And yes, the ending is intentionally ambiguous. This is, perhaps, the only way it could have ended, as others have said here.
Well, whaddaya gonna do?"
"Look at us, morbid f----s" (Careful, Spoilers)
E. Kutinsky | Seattle, WA | 09/24/2007
(5 out of 5 stars)

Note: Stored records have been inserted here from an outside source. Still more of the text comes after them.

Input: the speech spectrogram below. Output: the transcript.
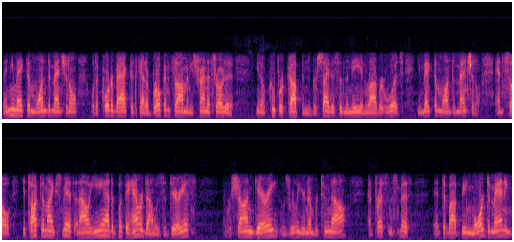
then you make them one dimensional with a quarterback that's got a broken thumb and he's trying to throw to, you know, Cooper Kupp and the bursitis in the knee and Robert Woods. You make them one dimensional. And so you talk to Mike Smith and how he had to put the hammer down with Za'Darius and Rashan Gary, who's really your number two now, and Preston Smith about being more demanding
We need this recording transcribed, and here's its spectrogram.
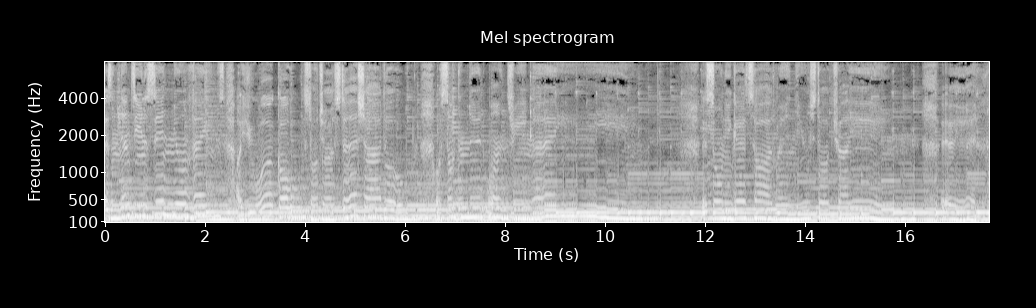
There's an emptiness in your veins. Are you a ghost or just a shadow Or something that once remained? This only gets hard when you stop trying. Yeah.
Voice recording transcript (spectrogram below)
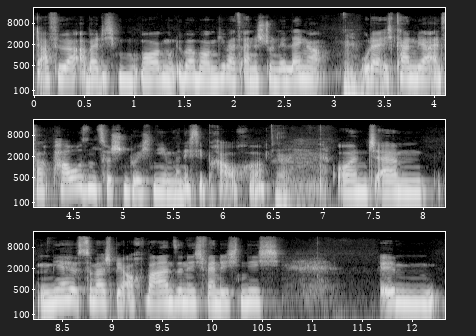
dafür arbeite ich morgen und übermorgen jeweils eine Stunde länger. Mhm. Oder ich kann mir einfach Pausen zwischendurch nehmen, wenn ich sie brauche. Ja. Und ähm, mir hilft zum Beispiel auch wahnsinnig, wenn ich nicht im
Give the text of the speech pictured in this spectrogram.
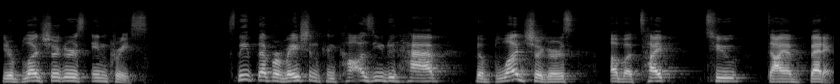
your blood sugars increase. Sleep deprivation can cause you to have the blood sugars of a type 2 diabetic.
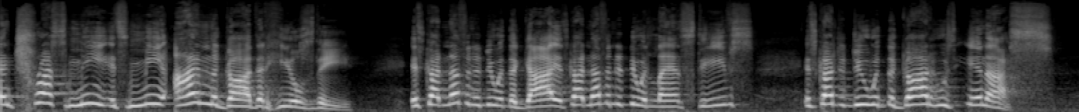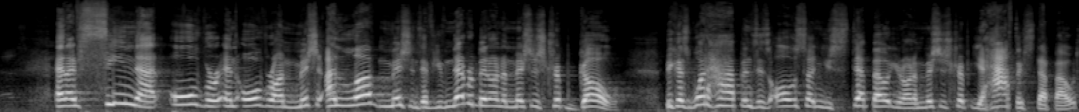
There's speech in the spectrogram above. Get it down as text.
and trust me, it's me. I'm the God that heals thee. It's got nothing to do with the guy, it's got nothing to do with Lance Steves. It's got to do with the God who's in us. And I've seen that over and over on mission. I love missions. If you've never been on a missions trip, go. Because what happens is all of a sudden you step out, you're on a missions trip, you have to step out.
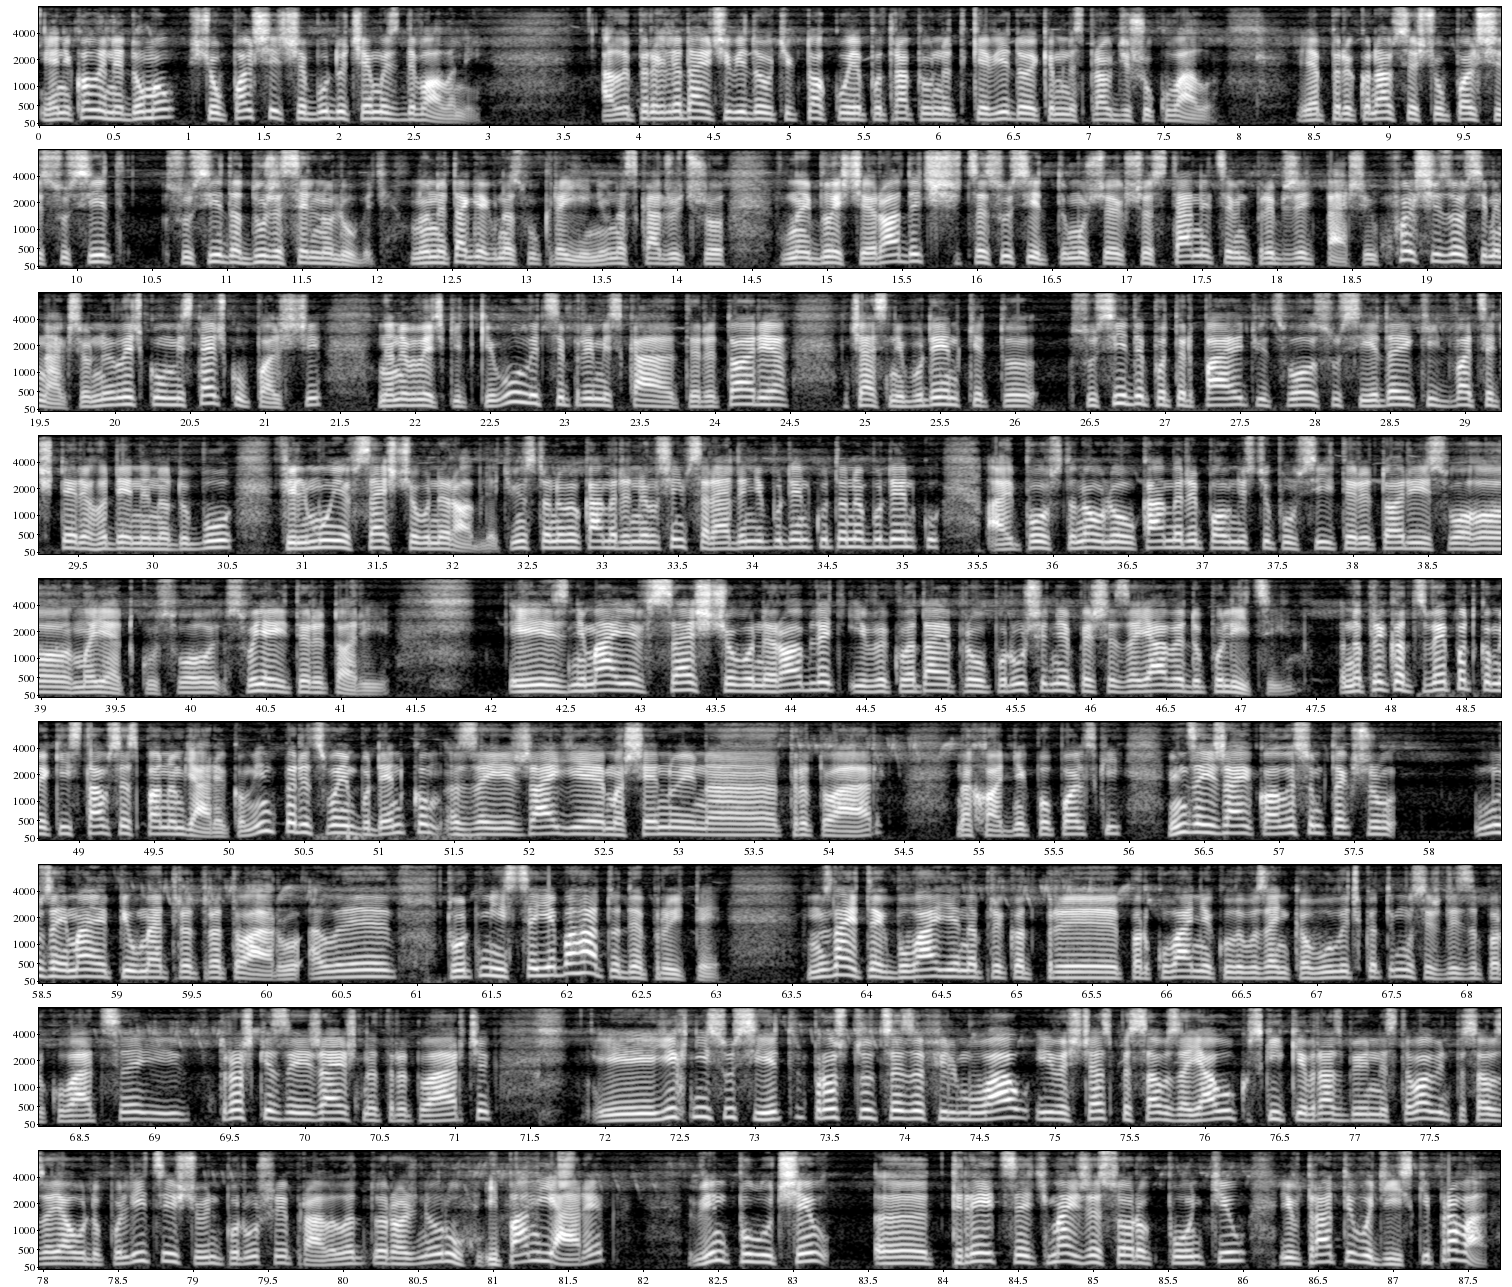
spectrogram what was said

"If you manage to still be one of those people complaining about the ending of "Made In America," the final hour of The Sopranos, may I congratulate you - you've managed to prove something that many of us who love the episode know to be true: you simply cannot get the thing out of your head. I spent days after it aired thinking the initial cut to black did not mean what my gut reaction felt - that Tony and his family were gunned down and David Chase simply opted not to show it, and that instead it proved that in this existence, the anxiety is more "real" than life or death. I think that is true, but I also think I was reluctant to admit the intention of that scene, based on the rich creation of those characters - not knowing that The Sopranos are dead spares us the reality that The Sopranos are dead; my analysis was a little self-protective. It is, however, the anxiety that seals it, in a (half) season full of one shock after another, the grim truth that, as Tony states in "Soprano Home Movies" - "80% of the time, this thing ends in the can like Johnny Sack, or on the embalming table," and Tony, probably, faces both. This is the season that redefines fearlessness, setting off one bomb after another - exploding the ferocity barely masked in Christopher's addiction ("Walk Like A Man," which should've given Michael Imperioli a victory lap Emmy) only to shock us with his first-act death an episode later ("Kennedy and Heidi"). Having Janice state that she will never become her mother ("Soprano Home Movies") while her destiny seems to be exactly the opposite (Junior mistakes her for Livia in their final moments together). The season is so extraordinary, it shows us the last moments of Junior's sanity in "Remember When," but does so with so little fanfare, we don't realize just what we saw until the very end. It turns Chrisopher's death in "Kennedy and Heidi" into an uncomfortable rumination on those of us that remain alive. It shocks us with Tony's humanity (his suited dive into the pool to save AJ in "The Second Coming") while fulfilling his vileness (the moment we're certain he'll kill Paulie in "Remember When"). So much can be said about each astonishing installment here - and its final second ensures that most things will get said - that it bares stating the simplest of facts: this is the most visionary work ever created on television, and no amounts of repeated viewings can do it justice."